(1)To minimize adverse impacts on water quality.........

(2)To conserve fish, wildlife and plant habitat:and

(3)To establish land use policies for development in the Chesapeake Bay Critical Area which accommodate growth and also address the fact that even if pollution is controlled, the number, movement, and activities of persons in that area can create adverse environmental impacts."

I interpret this to mean that these changes to our title 14 must be needed to correct a mistake and must have a positive impact on the environment. If the need for these changes is not the result of a mistake, they cannot be changed without a "Program Review". If the need for these changes is the result of a mistake, and the changes have a less than positive effect on the environment, they can still only be changed during a "Program Review". Our county has not had a "Program Review" for a very long time,(1996?) even though it is required by state law every four years.

We are breaking the state law by not having a "Program Review" for eight years. Now our zoning office is proposing that we break the state law by changing this one little piece of title 14. This law that is recommended for change, is an impediment to some developers in the commercial areas, primarily.

There are many REAL mistakes in this document.

On the same page as this law that is up for change, (title 14, page 194,14-153)there is an ambiguity that should be changed. How either of these can be called a mistake, when the planning and zoning personnel have been reading it for eight or more years, and not noticed it, is a mystery. 

14-153(co) says,"This section applies only to development or redevelopment within 100 feet of tidal waters"

The very next paragraph 14-153(do)(5) says "Impervious surfaces shall be limited to 15% of the gross site area proposed for development........"

Does this law apply only "within 100 feet of tidal waters" or to "the gross site area proposed for development" or only when the gross site area proposed for development is within 100 feet of tidal waters.
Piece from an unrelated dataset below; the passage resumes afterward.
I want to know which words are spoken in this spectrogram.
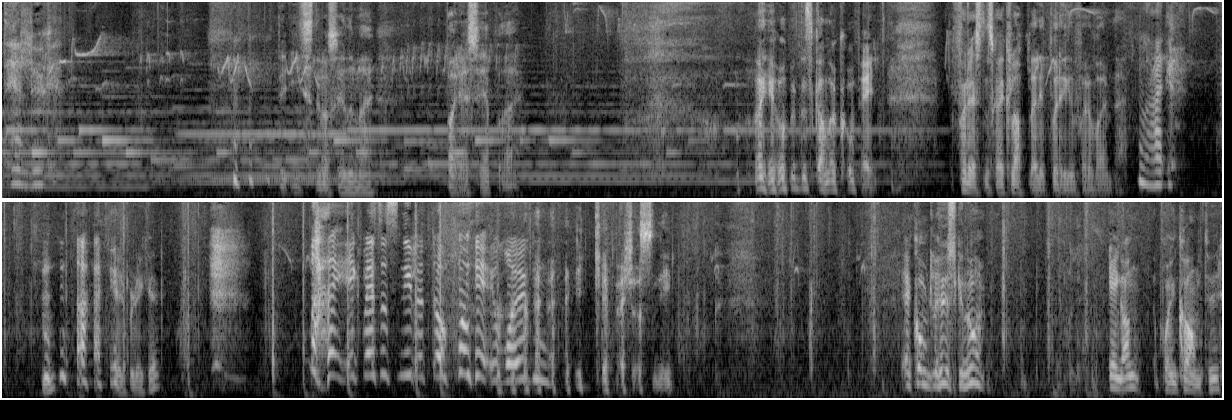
Det er lykke. Det isner oss inni meg bare jeg ser på deg. Jo, det skal nok gå vel. Forresten skal jeg klappe deg litt på ryggen for å varme deg. Nei. Hm? Nei. Hjelper det ikke? Nei, ikke vær så snill og dummer meg i ryggen. Ikke vær så snill. Jeg kommer til å huske noe. En gang på en kantur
Mistakes like this may seem trivial, but they allow the attorneys who wrote them and engineering firms who use them to make lots of money selling our county down the river(literally). That our planning office would allow such shortcoming to exist while fixing the ones the developers do not like shows where the allegiances lie.

Why does our planning office feel that they need to change a law because it is slightly more restrictive than the minimum set forth by the state? Why do they not feel they need to change a law that is certainly not intelligible in it's expressed form? The planning office should protect the interest of the county citizens in general. The developers do a good job of looking out for themselves.

There are many changes to title 14 that are sorely needed. The one that our planning office proposes to change is not one of them. Furthermore, it is illegal to change the law that they wish to change at all, and if it were legal to change, it is not legal to change it in the way they have proposed.

The only correct course of action is to endeavor to have a "Program Review" of our critical area plan as soon as possible. If the population as a whole believes that this plan  is too restrictive, they may change them.  Our people deserve a code that can be clearly interpreted.

As a sidebar to my feelings on this matter, I must own up to my reputation for being energetically opposed to the construction of the 7-Eleven?gas station on Winchester Creek in 2003. This change could allow that development to go forward. That project was recommended to the planning commissioners by the planning office in direct violation of seven or more county laws. This is the third of those seven laws (that I know of) that the planning office has recommended be changed.

If we allow this change to occur, we will be the worse for it. If we allow it to occur without correcting at least some of the real problems in title 14, we deserve the lower standard of life that we our making for ourselves and our children.

Jack Thuman

You may write the Commissioners at 107 North Liberty Street, Centreville, MD  21617.  You can also reach them by email at  Individual email addresses are:  |  |

back to top

Read More News
Read More News
Return To Home Page
Return Home

Site by:
American Web Page Design
Stevensville, MD